As we approach the 10th anniversary of the global financial crisis, the world economy is showing encouraging signs of recovery, with GDP growth accelerating to 3.5 percent in 2017. Despite this positive development, leaders are facing major predicaments when it comes to economic policy. Uneven distribution of the benefits of economic progress, generational divides, rising income inequality in advanced economies, and increasing environmental degradation have heightened the sense that the economic policies of past years have not served citizens or society well.
The President signed into law the bipartisan American Innovation and Competiveness Act (AICA) (S. 3084). AICA represents a bicameral, bipartisan agreement that includes nine House Science Committee bills that passed the full House over the last two years, including H.R. 1806, the America COMPETES Reauthorization Act of 2015.

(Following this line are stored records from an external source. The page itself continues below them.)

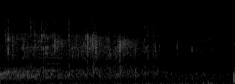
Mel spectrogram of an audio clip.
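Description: Near silence: faint room noise that fades out toward the end.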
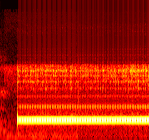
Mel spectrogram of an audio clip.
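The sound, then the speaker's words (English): A steady electronic ringing tone from an outgoing phone call begins after a brief pause and holds evenly for about two seconds, loud, with no voices. “All right, let's call you. See what happens.”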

Industrial innovation has slowed down in the United States mainly because of imports from China, according to a recent study. The findings of the study support President-elect Donald Trump’s negative stance on free trade and globalization. But can Trump’s tougher trade policies alone help bring innovation back to the United States?

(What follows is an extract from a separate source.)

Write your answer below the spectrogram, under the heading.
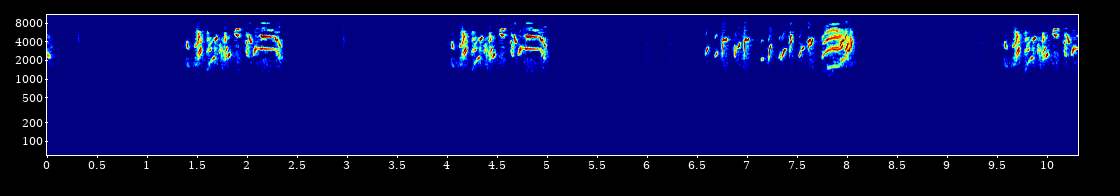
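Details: European goldfinch from the wild, singing error-free song for fledglings to copy: four evenly spaced bursts of high, jangling chirps and liquid trills, about every two and a half seconds, with silence between them.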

“There’s a home-field advantage,” said Arthur Dong, a professor at Georgetown’s McDonough School of Business. “Whether it’s state function of government policy or a less formal policy, foreign companies are at a great disadvantage.” That’s in line with Beijing’s desire to cultivate so-called national champions, large domestic companies hoped to one day become China’s most recognizable multi-national brands.